The market shift has occurred in rental markets outside budding city regions such as Helsinki, Tampere, Turku and Oulu, where tenants are increasingly hard to find.
”That is what it looks like right now. Tenants have the freedom of choice between properties and are even in a place to negotiate,” said Mia Koro-Kanerva, executive director of the Finnish Landlord Association.
Kirsti Tahvanainen, sales manager at Colliers International Finland, agreed with the recent shift in the rental market.
”Before tenants were competing over apartments. Now however, especially in areas outside of the capital city, landlords are the ones competing for reliable tenants. Landlords want to find and keep good tenants to avoid a revolving door,” said Tahvanainen.
Landlords are facing problems in small towns, but also in ’difficult districts’ as Koro-Kanerva put it, such as the southern towns of Lahti and Hämeenlinna.
”Both [areas] have relatively small markets. When a lot of new properties are made available but demand is not high enough, it can cause instances where the properties aren’t filled as quickly as expected. Alternatively, rent prices are then haggled over,” said Koro-Kanerva.
Story continues after photograph
Tahvanainen also highlights the central city of Jyväskylä as an area where there is an abundance of rental properties, despite the city’s rising population.
The eastern town of Lappeenranta has witnessed the same phenomenon in which rental properties have become increasingly more difficult to let.
Traditionally an apartment in the town centre would be a sure thing, however even those are now pulling in fewer interested parties.
The mechanics behind rental markets
The constricted rental market can be attributed to the sum of several factors.
”The market is an intricate system. It’s a jungle of several aspects where everything effects everything else in one way or another,” said Koro-Kanerva.
One such aspect revolves around the fact that a record number of apartments have been built in Finland.

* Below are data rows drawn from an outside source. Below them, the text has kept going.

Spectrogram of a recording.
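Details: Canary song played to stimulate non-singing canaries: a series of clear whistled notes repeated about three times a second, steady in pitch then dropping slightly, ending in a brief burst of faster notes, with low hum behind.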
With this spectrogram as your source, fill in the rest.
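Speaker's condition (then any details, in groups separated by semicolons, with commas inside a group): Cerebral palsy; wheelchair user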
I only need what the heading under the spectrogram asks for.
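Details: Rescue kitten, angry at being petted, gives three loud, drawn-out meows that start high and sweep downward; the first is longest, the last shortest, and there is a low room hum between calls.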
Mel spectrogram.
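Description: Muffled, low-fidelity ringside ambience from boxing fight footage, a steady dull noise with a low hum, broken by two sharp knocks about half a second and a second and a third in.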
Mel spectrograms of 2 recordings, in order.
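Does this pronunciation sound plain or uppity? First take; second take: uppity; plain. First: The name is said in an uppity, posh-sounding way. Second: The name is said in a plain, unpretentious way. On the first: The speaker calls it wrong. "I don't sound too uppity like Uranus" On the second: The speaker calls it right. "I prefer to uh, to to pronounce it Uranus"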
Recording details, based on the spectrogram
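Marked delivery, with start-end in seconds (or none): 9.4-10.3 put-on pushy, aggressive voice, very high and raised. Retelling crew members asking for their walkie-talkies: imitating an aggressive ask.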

The construction of new flats inevitably tightens the rental market outside of large city regions as demand on the market cannot keep up with supply.

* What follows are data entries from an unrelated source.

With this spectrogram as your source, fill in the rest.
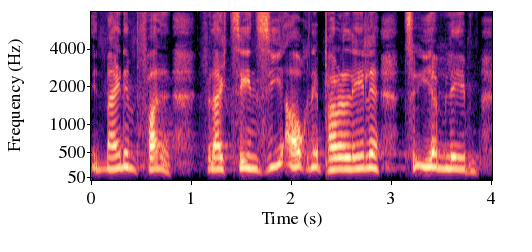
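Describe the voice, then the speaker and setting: An animated, high-pitched male voice amid noticeable background noise. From Bavaria, Fürstenfeldbruck. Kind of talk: testimony. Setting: stage with audience.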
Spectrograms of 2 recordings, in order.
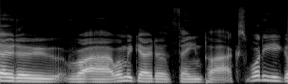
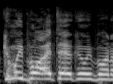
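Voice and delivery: put-on eager kids; 10 semitones higher, 4 dB louder, faster than usual. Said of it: "biggest smiles on their face and they're like".

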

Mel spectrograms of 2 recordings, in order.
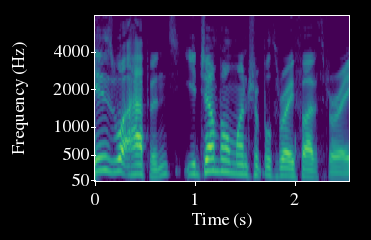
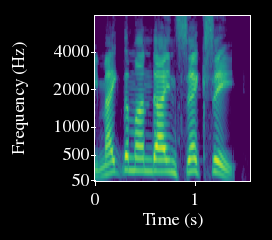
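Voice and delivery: loud and high, drawn out; hyped radio plug; 8 semitones higher, 8 dB louder than usual. Real, not acted. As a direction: sell the tagline big. Radio promo hype.

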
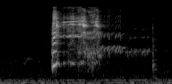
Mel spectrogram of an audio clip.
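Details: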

According to Tahvanainen it is a clear reason for the markets’ recent shift.
Story continues after photograph
Another factor lies in the low interest rate of loans that can send people on their way to buy owner-occupied apartments.
According to the Bank of Finland, the number of mortgages taken out since the start of the year has increased at a swift rate. In February the amount was the highest in five years.

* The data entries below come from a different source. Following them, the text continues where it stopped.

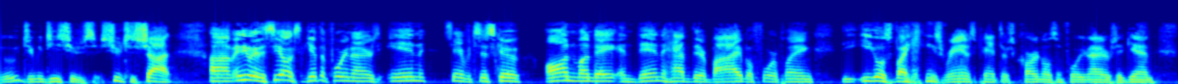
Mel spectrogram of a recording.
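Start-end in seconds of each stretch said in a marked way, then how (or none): none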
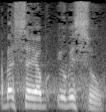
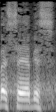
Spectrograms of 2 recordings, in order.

The number of real-estate investors has also jumped in the last decade.
Do not shy from decreasing rent
If the competitive market is tightened further, housing investors may find themselves in a sticky situation as an empty owner-occupied apartment will quickly become a costly venture.
Many housing investors will buy a rental apartment with a loan. If interest rates increase but rents don't, investors' returns will diminish.
“The situation requires a good deal of thought, as well as market knowledge and skill. Also, quick actions are important,” said Koro-Kanerva of the Finnish Landlord Association.
Koro-Kanerva said the rent landlords are asking for apartments should be dropped if no interest is shown in the property.
“You should definitely not wait around for months on end.”
Both Tahvanainen and Koro-Kanerva encourage landlords to keep their properties in good shape, as a run-down apartment is not likely to attract reliable renters.